A Big Data System for the Internet of Moving Things

12:15pm, Thursday, April 23 2015
Gates 104

About the Talk

The world consists of many interesting things that move: people go to work, home, school, and shop in public transit buses and trains or in cars and taxis; goods move on these networks and by trucks or by air each day; and food items travel a very large distance to meet their eater. Thus, massive movement processes are underway in the world every day and it is critical to ensure their safe, timely and efficient operation. Towards this end, low-cost sensing and acquisition of the movement data has been achieved: from GPS devices, RFID and barcode scanners, to smart commuter cards and smartphones, adequate snapshots of the movement process are becoming available.

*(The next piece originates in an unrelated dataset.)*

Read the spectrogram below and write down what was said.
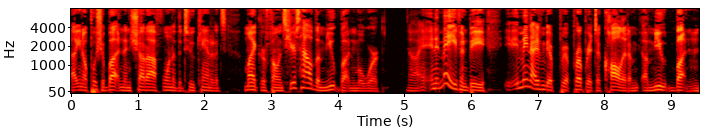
uh, you know push a button and shut off one of the two candidates' microphones. Here's how the mute button will work. Uh, and it may even be, it may not even be appropriate to call it a, a mute button.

In this talk, I will present a system for stitching together all these snapshots and reconstrcuting urban mobility at a very fine-grained level. The system, which we call the Space-Time Engine, provides an interactive dashboard and a querying engine for answering questions such as: what is the crowding at a train station? where're packages held up and how can their delivery be sped up? how can the available supply of transport capacity be better used to address daily demand as well as the demand on exceptional days (such as rallies and severe weather events). I will describe the STE's capabilities for operational and planning purposes, and as a learning system.

About the Speaker

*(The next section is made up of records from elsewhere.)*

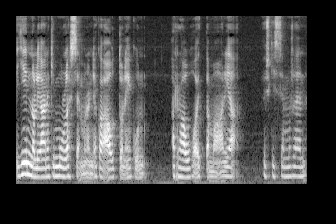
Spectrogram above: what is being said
Jin oli ainakin mulle semmoinen, joka auttoi niin kuin rauhoittamaan ja myöskin semmoiseen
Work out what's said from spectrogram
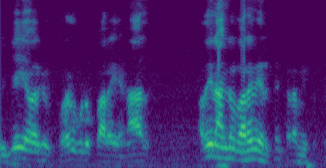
விஜய் அவர்கள் குரல் கொடுப்பாரையானால் அதை நாங்கள் வரவேற்க கடமைப்பட்டோம்.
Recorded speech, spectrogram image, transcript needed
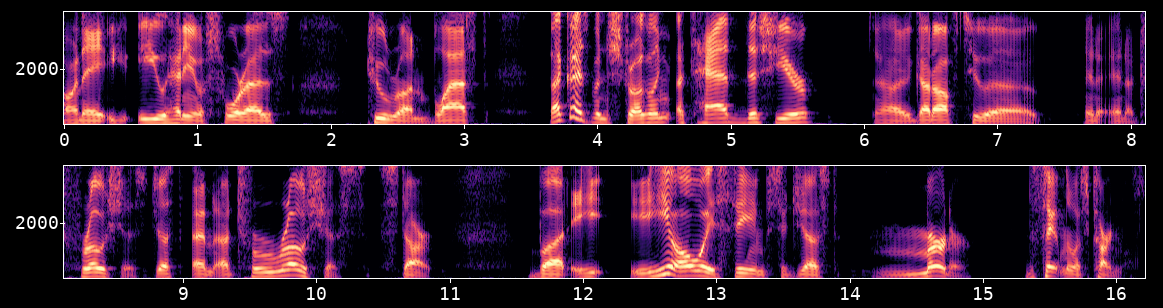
on a Eugenio Suarez two run blast. That guy's been struggling a tad this year. Uh, got off to a an, an atrocious, just an atrocious start. But he he always seems to just murder the St. Louis Cardinals.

Balaji Prabhakar is Professor of Electrical Engineering and Computer Science at Stanford University, and Chief Scientist and Co-Founder of Urban Engines. His work is centered around the design and management of large, complex networks — the Internet, Cloud Computing and, recently, Smart Transportation. He has developed and deployed “nudge engines”: systems for influencing the behavior of large populations. He is interested in data systems for “things that move” — commuters, cars, metro systems, food, etc. He has been a Terman Fellow at Stanford University and a Fellow of the Alfred P. Sloan Foundation. He has received the NSF CAREER Award, the Erlang Prize, the Rollo Davidson Prize, and delivered the Lunteren Lectures. He is the recipient of the inaugural IEEE Innovation in Societal Infrastructure Award which recognizes “significant technological achievements and contributions to the establishment, development and proliferation of innovative societal infrastructure systems”. He serves on the Advisory Board of the Future Urban Mobility Initiative of the World Economic Forum.